Having the project proposal is instrumental to gaining needed support and financial backing from the appropriate authorities in Mexico, said Ortega. Additionally, each participant is also going home with a technology-based proposal to implement an English-teaching program in his or her school.

“This course was a little difficult, but I agree that we need to promote this Arizona State University program,” said Ortega. “I think the program and the connections ASU has with Mexico are very good and we reap the benefits.”

COMEXUS graduation

Claudia Franco Hijuelos, Mexico consul general for Phoenix, speaks at the Summer 2016 COMEXUS graduation ceremony Tuesday. Photo by Charlie Leight/ASU Now

The graduation featured guest speakers Claudia Franco Hijuelos, Mexico consul general for Phoenix; and Hazel Blackmore, COMEXUS executive director. They both praised the students and the program.

“I know firsthand the positive effects of academic exchanges,” said Franco Hijuelos, a former Fulbright-Garcia Robles Scholarship recipient. “This conviction is the basis for the continuing collaboration between the federal government of the U.S. and Mexico to further education, to further research, to further joint skills training, as in your case, and to further innovation.”

Blackmore recognized ASU’s background as an “original teachers college” and lauded the university for its continued commitment to professionalization programs for teachers. She also gave guidance to the 150 teachers selected from a pool of 1,500 applicants and asked them to make a difference.

“You have now a responsibility,” said Blackmore. “You are better as teachers and as persons.
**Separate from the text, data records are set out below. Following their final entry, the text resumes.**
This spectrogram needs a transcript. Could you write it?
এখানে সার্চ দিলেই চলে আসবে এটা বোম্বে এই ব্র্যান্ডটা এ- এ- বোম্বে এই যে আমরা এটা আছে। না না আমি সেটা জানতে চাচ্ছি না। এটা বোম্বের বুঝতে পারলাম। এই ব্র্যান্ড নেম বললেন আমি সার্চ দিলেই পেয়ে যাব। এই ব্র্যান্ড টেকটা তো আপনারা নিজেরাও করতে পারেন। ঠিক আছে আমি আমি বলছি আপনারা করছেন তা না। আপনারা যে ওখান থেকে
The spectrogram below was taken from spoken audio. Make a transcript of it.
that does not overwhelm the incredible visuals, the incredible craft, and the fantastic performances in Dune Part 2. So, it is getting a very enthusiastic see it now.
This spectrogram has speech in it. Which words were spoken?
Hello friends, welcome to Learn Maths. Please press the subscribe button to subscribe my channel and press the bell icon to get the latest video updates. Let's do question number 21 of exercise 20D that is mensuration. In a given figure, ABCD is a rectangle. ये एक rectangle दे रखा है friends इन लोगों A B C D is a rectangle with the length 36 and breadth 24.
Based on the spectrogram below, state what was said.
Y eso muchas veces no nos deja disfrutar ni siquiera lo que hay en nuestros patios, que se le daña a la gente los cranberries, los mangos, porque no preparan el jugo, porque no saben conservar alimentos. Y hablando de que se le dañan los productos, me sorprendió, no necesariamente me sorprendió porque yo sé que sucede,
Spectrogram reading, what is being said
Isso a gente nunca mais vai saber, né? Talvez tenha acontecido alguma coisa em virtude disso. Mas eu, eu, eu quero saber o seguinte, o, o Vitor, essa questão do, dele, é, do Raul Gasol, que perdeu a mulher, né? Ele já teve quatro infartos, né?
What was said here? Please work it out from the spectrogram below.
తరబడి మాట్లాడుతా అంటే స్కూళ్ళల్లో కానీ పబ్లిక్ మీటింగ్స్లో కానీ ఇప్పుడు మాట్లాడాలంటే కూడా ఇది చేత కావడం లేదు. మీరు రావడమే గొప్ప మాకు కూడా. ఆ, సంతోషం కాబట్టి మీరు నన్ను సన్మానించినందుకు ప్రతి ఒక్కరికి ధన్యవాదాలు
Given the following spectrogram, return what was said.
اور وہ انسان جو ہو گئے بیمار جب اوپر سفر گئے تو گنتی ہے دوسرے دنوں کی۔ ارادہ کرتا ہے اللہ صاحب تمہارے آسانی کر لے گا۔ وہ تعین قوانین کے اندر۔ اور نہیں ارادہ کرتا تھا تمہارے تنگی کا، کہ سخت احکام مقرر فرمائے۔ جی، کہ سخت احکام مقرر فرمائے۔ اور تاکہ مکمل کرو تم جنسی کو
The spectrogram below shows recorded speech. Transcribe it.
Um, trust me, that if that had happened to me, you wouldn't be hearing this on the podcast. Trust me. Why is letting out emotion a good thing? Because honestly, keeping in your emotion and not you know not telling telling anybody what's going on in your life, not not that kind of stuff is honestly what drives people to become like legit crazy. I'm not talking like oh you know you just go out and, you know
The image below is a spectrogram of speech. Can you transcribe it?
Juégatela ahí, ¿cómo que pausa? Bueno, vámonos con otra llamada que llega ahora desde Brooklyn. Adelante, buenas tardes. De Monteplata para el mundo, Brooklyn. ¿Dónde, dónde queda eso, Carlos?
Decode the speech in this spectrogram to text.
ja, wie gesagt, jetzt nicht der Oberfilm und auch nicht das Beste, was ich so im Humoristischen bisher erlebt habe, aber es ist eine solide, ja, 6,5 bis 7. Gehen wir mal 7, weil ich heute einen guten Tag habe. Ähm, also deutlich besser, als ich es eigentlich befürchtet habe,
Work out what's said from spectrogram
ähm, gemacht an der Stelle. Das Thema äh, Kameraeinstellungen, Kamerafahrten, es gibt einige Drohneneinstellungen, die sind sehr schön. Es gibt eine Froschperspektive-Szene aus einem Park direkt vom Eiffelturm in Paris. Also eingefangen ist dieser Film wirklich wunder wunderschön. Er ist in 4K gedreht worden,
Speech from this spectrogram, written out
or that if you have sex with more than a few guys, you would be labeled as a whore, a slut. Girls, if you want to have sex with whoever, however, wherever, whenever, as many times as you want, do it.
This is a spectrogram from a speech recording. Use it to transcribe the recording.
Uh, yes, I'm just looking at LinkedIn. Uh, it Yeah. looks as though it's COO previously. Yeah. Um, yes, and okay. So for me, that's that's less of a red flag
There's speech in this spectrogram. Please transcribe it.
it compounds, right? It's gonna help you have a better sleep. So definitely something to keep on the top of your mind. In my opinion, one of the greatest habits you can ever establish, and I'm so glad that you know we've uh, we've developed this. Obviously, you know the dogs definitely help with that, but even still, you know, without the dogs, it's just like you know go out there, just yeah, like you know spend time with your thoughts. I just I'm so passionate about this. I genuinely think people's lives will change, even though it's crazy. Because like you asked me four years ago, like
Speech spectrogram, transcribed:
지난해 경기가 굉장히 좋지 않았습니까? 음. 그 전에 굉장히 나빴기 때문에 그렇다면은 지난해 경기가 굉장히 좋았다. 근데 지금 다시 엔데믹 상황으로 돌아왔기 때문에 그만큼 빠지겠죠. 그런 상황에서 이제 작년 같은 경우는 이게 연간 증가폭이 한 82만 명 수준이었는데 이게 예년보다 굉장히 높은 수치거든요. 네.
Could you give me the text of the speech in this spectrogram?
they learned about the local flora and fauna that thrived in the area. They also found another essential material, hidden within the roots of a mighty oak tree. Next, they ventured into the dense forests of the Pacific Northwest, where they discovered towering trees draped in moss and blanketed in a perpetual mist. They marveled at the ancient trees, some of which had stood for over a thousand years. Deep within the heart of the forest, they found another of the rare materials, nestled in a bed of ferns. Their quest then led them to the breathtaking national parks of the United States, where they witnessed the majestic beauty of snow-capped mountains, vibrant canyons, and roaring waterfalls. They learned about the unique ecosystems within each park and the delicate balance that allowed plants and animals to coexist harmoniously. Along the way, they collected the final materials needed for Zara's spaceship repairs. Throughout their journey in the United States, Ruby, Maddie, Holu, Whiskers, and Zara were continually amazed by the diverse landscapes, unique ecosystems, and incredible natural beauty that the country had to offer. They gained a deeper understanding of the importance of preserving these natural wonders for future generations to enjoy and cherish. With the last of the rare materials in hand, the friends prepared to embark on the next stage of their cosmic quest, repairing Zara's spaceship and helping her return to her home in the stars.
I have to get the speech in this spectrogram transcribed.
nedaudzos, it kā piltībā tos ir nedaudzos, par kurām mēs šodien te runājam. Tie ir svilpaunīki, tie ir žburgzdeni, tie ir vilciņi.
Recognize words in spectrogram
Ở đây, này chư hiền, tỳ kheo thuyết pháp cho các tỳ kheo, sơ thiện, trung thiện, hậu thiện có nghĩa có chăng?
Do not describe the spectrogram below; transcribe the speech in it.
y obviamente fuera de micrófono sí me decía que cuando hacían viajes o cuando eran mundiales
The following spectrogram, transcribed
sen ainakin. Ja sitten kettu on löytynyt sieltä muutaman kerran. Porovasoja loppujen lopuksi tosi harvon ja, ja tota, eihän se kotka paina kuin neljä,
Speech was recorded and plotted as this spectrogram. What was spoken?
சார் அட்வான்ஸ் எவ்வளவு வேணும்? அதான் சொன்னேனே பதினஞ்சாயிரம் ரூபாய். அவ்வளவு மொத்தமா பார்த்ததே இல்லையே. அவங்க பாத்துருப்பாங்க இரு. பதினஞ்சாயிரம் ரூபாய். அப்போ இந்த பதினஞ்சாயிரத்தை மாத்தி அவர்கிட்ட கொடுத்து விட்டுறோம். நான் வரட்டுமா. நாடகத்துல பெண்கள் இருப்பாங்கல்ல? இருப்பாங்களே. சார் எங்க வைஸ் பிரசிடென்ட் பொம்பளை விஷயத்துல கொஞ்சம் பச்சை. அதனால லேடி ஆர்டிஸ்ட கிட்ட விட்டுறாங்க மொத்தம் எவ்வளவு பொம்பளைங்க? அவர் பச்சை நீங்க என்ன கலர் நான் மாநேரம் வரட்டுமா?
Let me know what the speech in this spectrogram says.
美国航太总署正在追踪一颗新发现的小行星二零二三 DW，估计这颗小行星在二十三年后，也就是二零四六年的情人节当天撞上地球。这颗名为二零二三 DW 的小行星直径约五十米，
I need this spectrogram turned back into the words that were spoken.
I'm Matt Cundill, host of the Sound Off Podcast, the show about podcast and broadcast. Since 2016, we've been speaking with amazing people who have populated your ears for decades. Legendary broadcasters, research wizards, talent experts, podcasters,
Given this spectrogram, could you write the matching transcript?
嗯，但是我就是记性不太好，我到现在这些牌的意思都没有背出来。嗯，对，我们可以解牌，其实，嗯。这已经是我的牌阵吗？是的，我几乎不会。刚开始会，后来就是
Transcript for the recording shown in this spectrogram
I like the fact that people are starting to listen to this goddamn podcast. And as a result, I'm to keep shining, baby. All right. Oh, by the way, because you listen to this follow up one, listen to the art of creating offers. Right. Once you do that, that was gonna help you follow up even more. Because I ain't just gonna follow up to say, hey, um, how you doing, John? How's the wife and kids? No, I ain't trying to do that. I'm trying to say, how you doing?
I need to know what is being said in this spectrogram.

You have to make your community, your family, your schools and your students proud of you.”


Jerry Gonzalez

Media Relations Officer, Media Relations and Strategic Communications